Natural Antibacterial Gel You Can Quickly Make At Home
Natural Antibacterial Gel You Can Quickly Make At Home by: Jessica W for Off the Grid News
Flu season has arrived, and we find ourselves taking extra precautions to ensure we are not the next victim of the cold and flu viruses spreading around our communities.
Perhaps we increase our vitamin intake or even obsessively wash our hands. While those are easy to do around our homestead, many of us reach for an antibacterial gel. But that’s probably not the best idea.
The Problem With Store-Bought Antibacterial Gel
Each spring our local elementary hosts a science fair. There is usually one project investigating the effectiveness of antibacterial gel versus traditional hand washing. A quick glance at the petri dishes confirms that traditional hot soapy water does the job just fine. Even the FDA has banned certain ingredients in commercially manufactured antibacterial soaps and alcohol-based gels. One controversial component now banned in soaps by the FDA is triclosan. Triclosan has been linked to thyroid problems and increasing resistant strains of bacteria.
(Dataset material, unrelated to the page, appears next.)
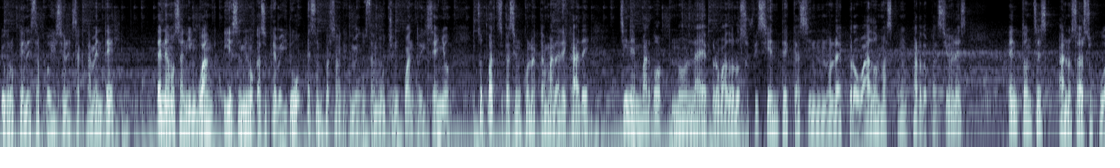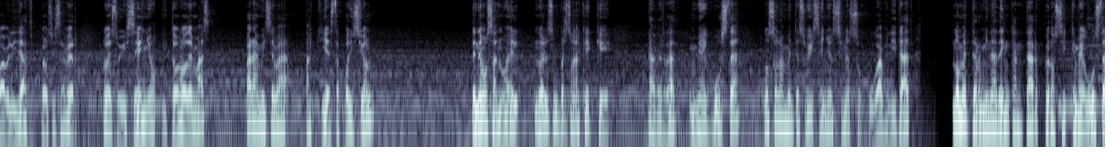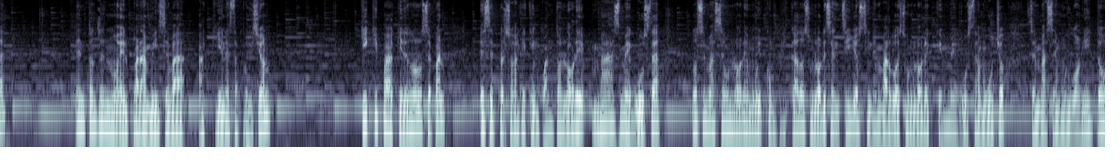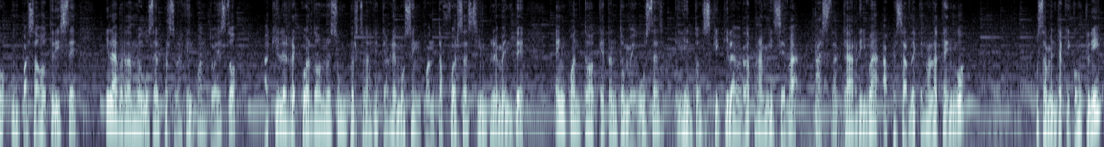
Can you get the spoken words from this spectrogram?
Yo creo que en esta posición exactamente. Tenemos a Ningguang y es el mismo caso que Beidou, es un personaje que me gusta mucho en cuanto a diseño, su participación con la cámara de Jade, sin embargo no la he probado lo suficiente, casi no la he probado más que un par de ocasiones, entonces al no saber su jugabilidad, pero sí saber lo de su diseño y todo lo demás, para mí se va aquí a esta posición. Tenemos a Noel, Noel es un personaje que la verdad me gusta, no solamente su diseño, sino su jugabilidad. No me termina de encantar, pero sí que me gusta. Entonces Noel para mí se va aquí en esta posición. Kiki, para quienes no lo sepan, es el personaje que en cuanto a lore más me gusta. No se me hace un lore muy complicado, es un lore sencillo, sin embargo es un lore que me gusta mucho, se me hace muy bonito, un pasado triste y la verdad me gusta el personaje en cuanto a esto. Aquí les recuerdo, no es un personaje que hablemos en cuanto a fuerza, simplemente en cuanto a qué tanto me gusta y entonces Kiki la verdad para mí se va hasta acá arriba a pesar de que no la tengo. Justamente aquí con Klee.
Manufacturers have until the fall of 2017 to reformulate their antibacterial soaps; however, antibacterial gels are exempt from this ruling.
Nature, though, has provided all we need to combat viruses and bacteria. From medicinal plants grown in our herb gardens to essential oils curated from the best sources, creating our own antibacterial gels and sprays to use when we are away from home, or when we need an extra layer of protection after coming in contact with those suffering from illness, is a simple process and requires few ingredients.
Here are several ways to do it …
The Best All-Natural Ingredients To Use
Grown in containers, rosemary is useful as a seasoning and as a garnish for savory dishes, but it has several medicinal qualities, as well. Rosemary is antibacterial and anti-viral. Preparing an infusion of fresh rosemary creates a non-toxic alternative to commercially produced antibacterial gels. Using a one-to-eight ratio of fresh rosemary to distilled water in a stainless steel pan, bring the water to a simmer, and then cover and remove from heat. Let the rosemary steep for 20 minutes. The infused water, when cooled, can be transferred into a spray bottle for convenient applications. It also can be added to foaming solutions of castile soap, adding a layer of antibacterial protection.